Any benefits of using L2 norm rather than L1?

futuracondensed

What is the relation between the norm of a function and the area covered by the function and the x-axis?

kkzhang

Why does the function need to be in the interval [0,1]?

Alan7996

If we have a scalar multiplication with ratio a for f, as a result of sqrt(a^2) don't we technically get both 'a' and '-a'? Do we just ignore the '-a' part of the solution because a norm must be non-negative?

snaminen

Is there a reason that the L2 norm is written as L^2 but pronounced as "L2" (rather than "L squared")?

WhaleVomit

When we say "well-defined integral", do we disallow functions with integrals that evaluate to infinity?

vtnguyen

Do we use other types of norm in graphics, like the L1 norm or the L-infinity norm, or we just go with the L2 norm because it makes most sense geometrically with the Pythagorean theorem. Is there a specific reason to choose each of them?

asheng2

In this case, we are looking at functions defined over [0,1]. If we have functions defined over a larger range, would the definition of the L2 norm be modified to integrate over that larger range instead?

bobzhangyc

This surely meets the criteria of norms. However, why we are having the range limitation here? I feel according to the definition, we can have whatever ranges we like.

manchas

It seems like it satisfies all the properties, except that there are multiple potential "zero vectors", since you could have a function where it is 0 for all x, or a function like sin which for one period will have an integral of 0. This seems to be O.K. though?

dab

Can we transform functions whose squares don't have well defined integrals over [0, 1] but has well defined integrals over another interval [a, b] to [0, 1] and then calculate the L2 norm for them? Would there be anything interesting about the result?

daria

Can we use a general interval [a,b] instead of [0,1]? or is [0,1] just a convention?

Kaxano

What modifications to the norm would need to be made to compute a valid norm over a general interval?

Starboy

How can we determine which kind of norm is more suitable for a specific situation?

norgate

In graphics, do we ever use other "n norms", like the 1 norm or 3 norm or even infinity norm?

shoes

I might've missed this, but where did "L2" come from? Is this only specific to functions or is it referencing something else?

tcarey

Do we 'normalize' functions by dividing by their L2 Norm similar to how we normalize vectors?

Marco

Is the L2 norm purely defined over the [0,1] range or could that range be arbitrarily chosen? Also, what does this metric really measure? What is the function of the L2 norm?

Midoriya

Why do we sometime use L1 norm instead of L2 norm?

coolpotato

Are there notions of an L2 norm but for functions that have a greater domain than [0,1]. What about non-continuous functions?

How do you compare function norms if the functions are defined over different regions?

Any benefits of using L2 norm rather than L1?

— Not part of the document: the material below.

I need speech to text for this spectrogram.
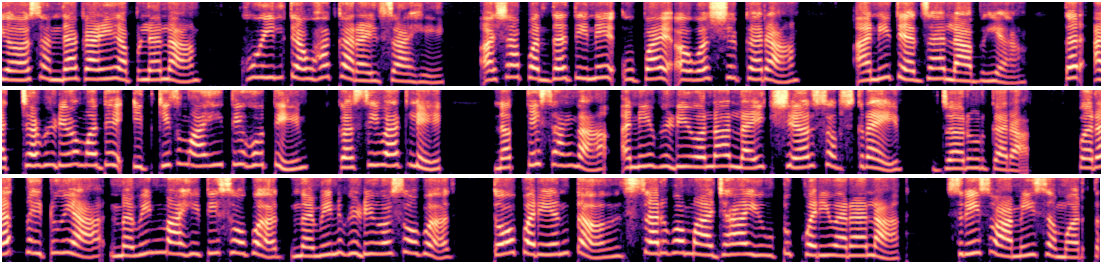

What is the relation between the norm of a function and the area covered by the function and the x-axis?

Why does the function need to be in the interval [0,1]?

If we have a scalar multiplication with ratio a for f, as a result of sqrt(a^2) don't we technically get both 'a' and '-a'? Do we just ignore the '-a' part of the solution because a norm must be non-negative?

Is there a reason that the L2 norm is written as L^2 but pronounced as "L2" (rather than "L squared")?

When we say "well-defined integral", do we disallow functions with integrals that evaluate to infinity?

Do we use other types of norm in graphics, like the L1 norm or the L-infinity norm, or we just go with the L2 norm because it makes most sense geometrically with the Pythagorean theorem. Is there a specific reason to choose each of them?

In this case, we are looking at functions defined over [0,1]. If we have functions defined over a larger range, would the definition of the L2 norm be modified to integrate over that larger range instead?

This surely meets the criteria of norms. However, why we are having the range limitation here? I feel according to the definition, we can have whatever ranges we like.

It seems like it satisfies all the properties, except that there are multiple potential "zero vectors", since you could have a function where it is 0 for all x, or a function like sin which for one period will have an integral of 0. This seems to be O.K. though?

Can we transform functions whose squares don't have well defined integrals over [0, 1] but has well defined integrals over another interval [a, b] to [0, 1] and then calculate the L2 norm for them? Would there be anything interesting about the result?

Can we use a general interval [a,b] instead of [0,1]? or is [0,1] just a convention?

What modifications to the norm would need to be made to compute a valid norm over a general interval?

How can we determine which kind of norm is more suitable for a specific situation?

In graphics, do we ever use other "n norms", like the 1 norm or 3 norm or even infinity norm?

I might've missed this, but where did "L2" come from? Is this only specific to functions or is it referencing something else?

Do we 'normalize' functions by dividing by their L2 Norm similar to how we normalize vectors?

Is the L2 norm purely defined over the [0,1] range or could that range be arbitrarily chosen? Also, what does this metric really measure? What is the function of the L2 norm?

Why do we sometime use L1 norm instead of L2 norm?

Are there notions of an L2 norm but for functions that have a greater domain than [0,1]. What about non-continuous functions?